When it comes to bad luck, there are few superstitions as pervasive in Western culture as that of Friday the 13th. Like crossing paths with a black cat and breaking a mirror, the notion of a day that can bring misfortune is deeply embedded — even if believers can’t quite explain why.
There’s even a name to describe the irrational dread of the date: paraskevidekatriaphobia — a specialized form of triskaidekaphobia, a fear of the number 13.
While Friday the 13th may feel like a rare phenomenon, our Gregorian calendar means that the 13th of any month is slightly more likely to fall on a Friday than any other day of the week.
It is not, however, a universal superstition: In Greece and Spanish-speaking countries, it is Tuesday the 13th that is considered a day of bad luck, while in Italy, it is Friday the 17th that is met with fear.
Whatever the origin, religious or secular, Friday plus 13 equals a paralyzing, debilitating fear for millions of Americans.

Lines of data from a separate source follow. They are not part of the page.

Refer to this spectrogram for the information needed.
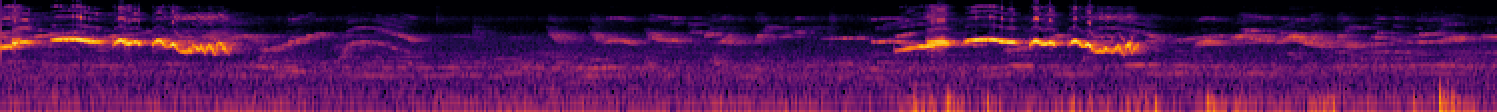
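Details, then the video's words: Oriental magpie-robin (kacer) song from a recording meant to train pet birds: two bursts of rich whistled, warbling phrases with rapid slurred notes and sharp high chips, separated by a quiet pause. "SUARA KICAUAN BURUNG KACER TERBAIK"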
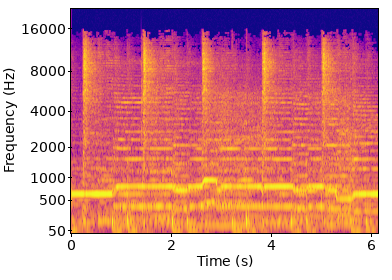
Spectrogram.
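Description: Live band playing a folk-pop song: a strummed acoustic guitar over a steady beat, with a held melody line stepping slowly between a few notes and an accent about every second and a quarter.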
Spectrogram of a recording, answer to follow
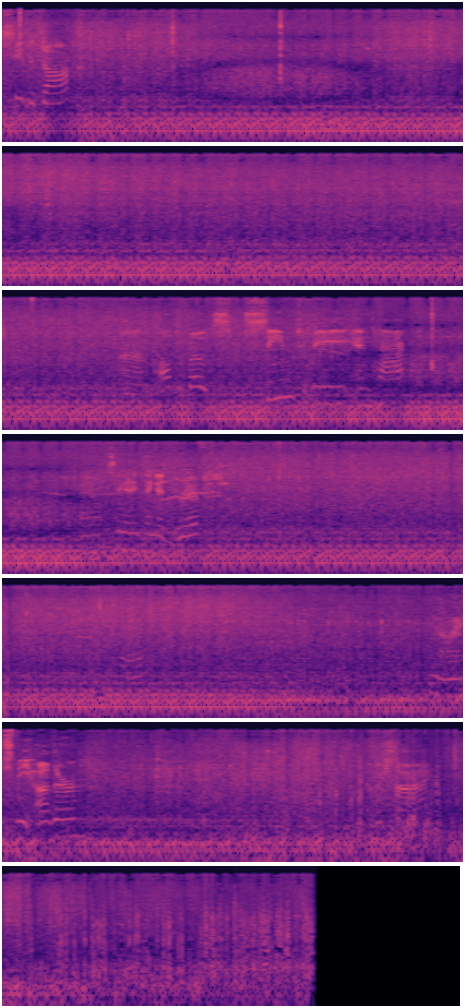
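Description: A vehicle's engine idling with a steady, even hum. A few brief, higher wavering sounds come over it now and then.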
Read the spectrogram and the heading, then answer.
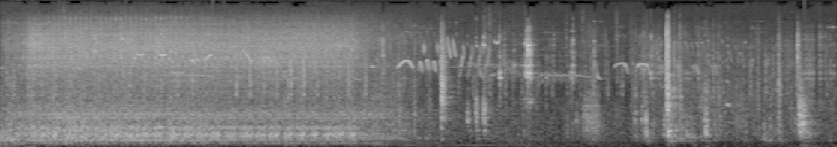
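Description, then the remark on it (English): A car rumbles steadily along a rough dirt track in green grassy hills, dust clouding up behind it, with a gritty, crunching texture for about five seconds, then the engine noise drops away, leaving sparse clicks and faint high chirps. “The car is now passing along a track in the green grassy hills, dust clouding up behind it.”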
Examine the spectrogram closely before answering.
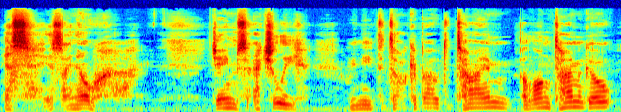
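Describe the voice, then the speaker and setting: A man roleplaying a kindly, babbling zombie apocalypse survivor in an online game, speaking haltingly and earnestly. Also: fairly high pitch, a bit bright, faint music behind. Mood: hesitant, careful. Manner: halting, earnest, folksy, repeats himself.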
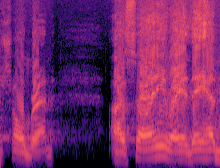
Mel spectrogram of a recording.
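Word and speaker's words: shewbread: It's spelled S H E W, but it's still showbread.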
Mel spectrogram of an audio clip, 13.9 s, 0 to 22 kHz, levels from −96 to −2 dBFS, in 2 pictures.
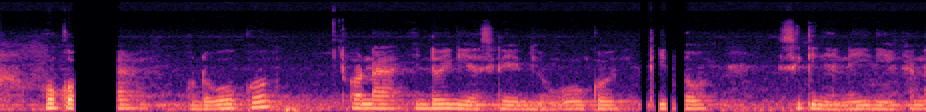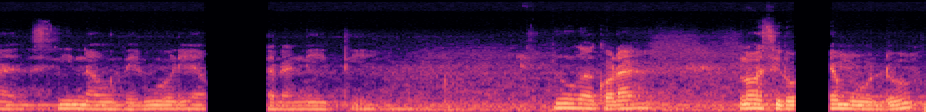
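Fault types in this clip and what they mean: digital broadcast dropout: The receiver stopped getting frames it could decode, so it muted the speech with a quick 20 ms fade and brought it back only once clean frames arrived again. Whatever was broadcast in between is gone. Silent holes open at 0.54, 8.48 and 12.89 s, lasting about 0.32, 0.45 and 0.26 s. Near 4.8 s the sound instead breaks into several short gaps, none longer than 64 ms, spread across 0.32 s.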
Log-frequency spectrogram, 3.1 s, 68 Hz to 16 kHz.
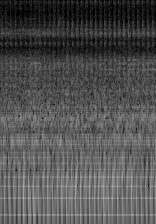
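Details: Old carbureted Honda Beat scooter, after fixing the electric starter that would not work: quick, even putter at about 214 firing pulses a minute, steady with no misses or stumbles. Idling cleanly.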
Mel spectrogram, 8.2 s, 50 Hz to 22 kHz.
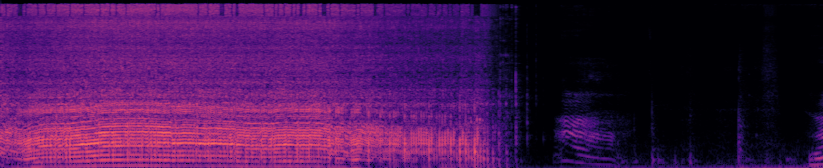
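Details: Vintage Poulan S25DAV (Super 25) two-stroke chainsaw after fuel line replacement, running without top cover or air filter and shedding lots of oil: steady, high, even buzz for about five seconds, then dies away. It runs normally.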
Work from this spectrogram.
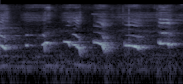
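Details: Five-week-old male Pomsky puppies from Winter and Dash's litter whimpering: a run of thin, short, falling whines, several in under two seconds, soft and high with faint overtones, nothing else clearly heard.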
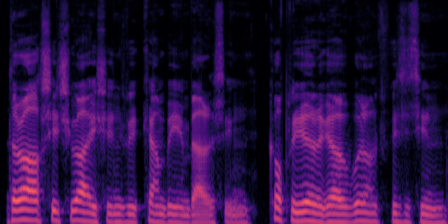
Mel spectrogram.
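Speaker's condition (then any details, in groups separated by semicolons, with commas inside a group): Parkinson's; symptoms possibly audible in voice, may sound quieter and slower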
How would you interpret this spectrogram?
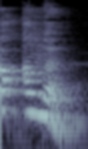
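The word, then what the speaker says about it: ङ: अब कई जगह इसे बोलते हैं अनाखाली या चूले मियां, तरह तरह के नाम बोलते हैं। इसको हमें कई नाम नहीं बोलना, इसका उच्चारण होगा अंगन।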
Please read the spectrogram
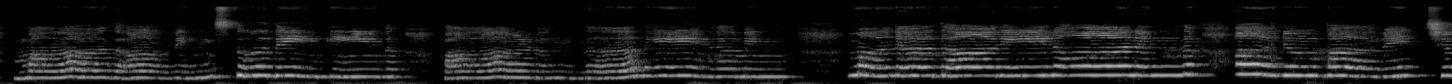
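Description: A girl singing a Christian devotional song solo and unaccompanied, in phrases of two to four seconds with short breaths between. About halfway through she holds a long, steady note.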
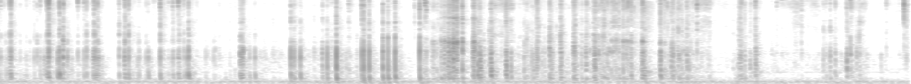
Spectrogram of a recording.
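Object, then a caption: Soft PVC plastic handbag. Long nails tap, scratch and grip the smooth surface of a hollow pink jelly PVC handbag. The result is a dense run of quick, dry plastic clicks and scratchy scrapes over a steady low hum. The sound stays fairly quiet and close, with no bright high end.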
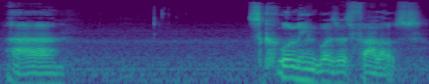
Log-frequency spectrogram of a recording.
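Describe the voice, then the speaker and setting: An older man from eastern Czechoslovakia giving an oral history interview, recalling things in a slow, measured way with frequent hesitations. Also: on the low side, animated, sharp tone, a little hiss or hum.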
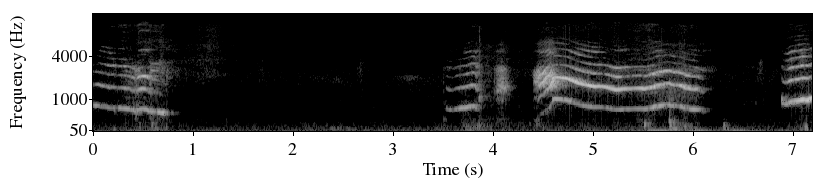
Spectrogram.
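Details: Domestic cat indoors beside a baby who imitates cat sounds; three tonal, wavering meows, a short falling one first, then a long drawn-out cry near the end, with a final rising call cut off.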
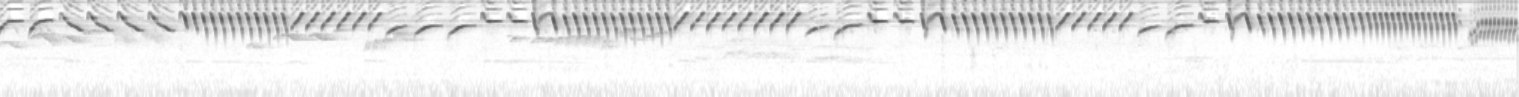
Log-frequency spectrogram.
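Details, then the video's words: Long continuous Belgian canary song alternating rapid rolling trills with bright downward sweeps and rising whistles, phrases changing every few seconds without pause. "The Sound Of The Belgian Canary Tempts Your Canary To Sing"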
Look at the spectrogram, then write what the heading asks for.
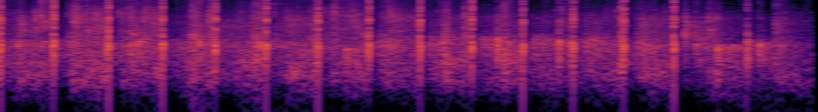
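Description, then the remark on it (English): An audience applauds steadily to thank the spouses of a team, a dense wash of many hands clapping with sharper individual claps popping out above it, holding at an even, fairly loud level for about four seconds without voices. “So let's give all of the spouses a big round of applause.”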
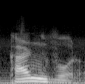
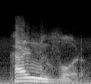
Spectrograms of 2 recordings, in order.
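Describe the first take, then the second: The two takes are said the same way.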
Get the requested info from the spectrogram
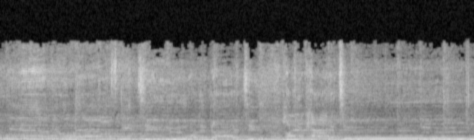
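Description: A slow pop ballad duet sung by a male and a female singer over instrumental backing, the voices wavering with vibrato. About five seconds in, two voices hold long notes together in harmony.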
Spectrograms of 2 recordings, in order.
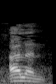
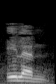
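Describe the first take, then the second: First: The first vowel is an 'a' sound. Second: The first vowel is an 'i' sound. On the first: "بفتح الهمزة" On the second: "وكسرها"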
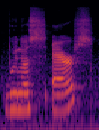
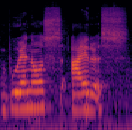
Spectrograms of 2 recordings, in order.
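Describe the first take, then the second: First: It is said with an English-style pronunciation. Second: It is said with a Spanish pronunciation. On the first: The speaker calls it wrong. "I used to pronounce it as" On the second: The speaker calls it right. "but in Spanish it's"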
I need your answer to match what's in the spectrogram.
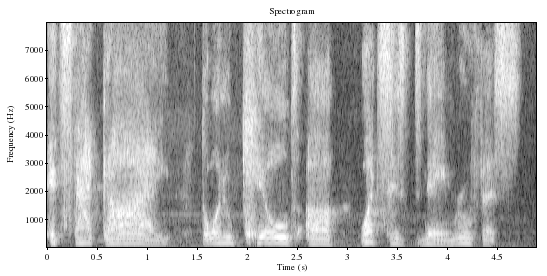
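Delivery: loud theatrical stage whisper. Voicing a character who ducks into a room on seeing someone: stage whisper. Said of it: "she's literally stage whispering".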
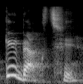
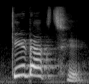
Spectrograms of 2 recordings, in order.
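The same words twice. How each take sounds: First: Said in the usual way. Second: কে ডাকছে? asked high, with কে stressed; asking who is calling, in a clearly higher questioning voice; high questioning take. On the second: Shown as a demonstration. Teacher models কে ডাকছে? as a high, surprised question. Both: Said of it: "পরেরটা দেখব".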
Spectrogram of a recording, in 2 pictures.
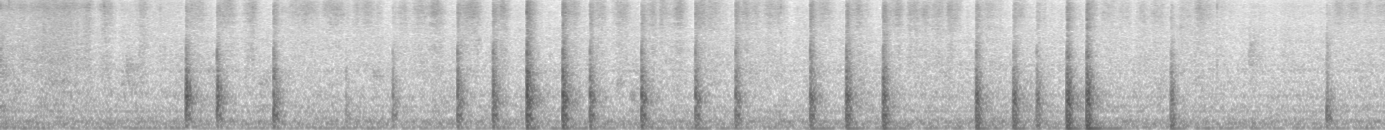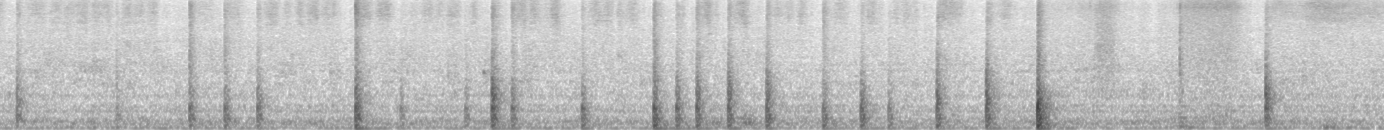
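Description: Marker or chalk strokes on a board during an English grammar lesson: quick, irregular taps and scratches in short bursts, close and fairly faint, with no talking.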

Paraskevidekatriaphobia, as coined by psychotherapist Donald Dossey of the Stress Management Center-Phobia Institute in Ashville, N.C., bedevils “people with blind, unreasoning fear of this day and date, as opposed to those who have a clear, reasonable fear of not being able to say that word,” according to the institute’s website.
Dossey tells patients, “Paraskevidekatriaphobia – when you learn to pronounce it, you’re cured.”
Unpronounceable phobias have an ironic identification…
Sesquipedaliophobia is the fear of long words, which has morphed into the contrived word hippopotomonstrosesquipedaliophobia.
By either spelling, of course, sufferers would be hard-pressed to read between the lines.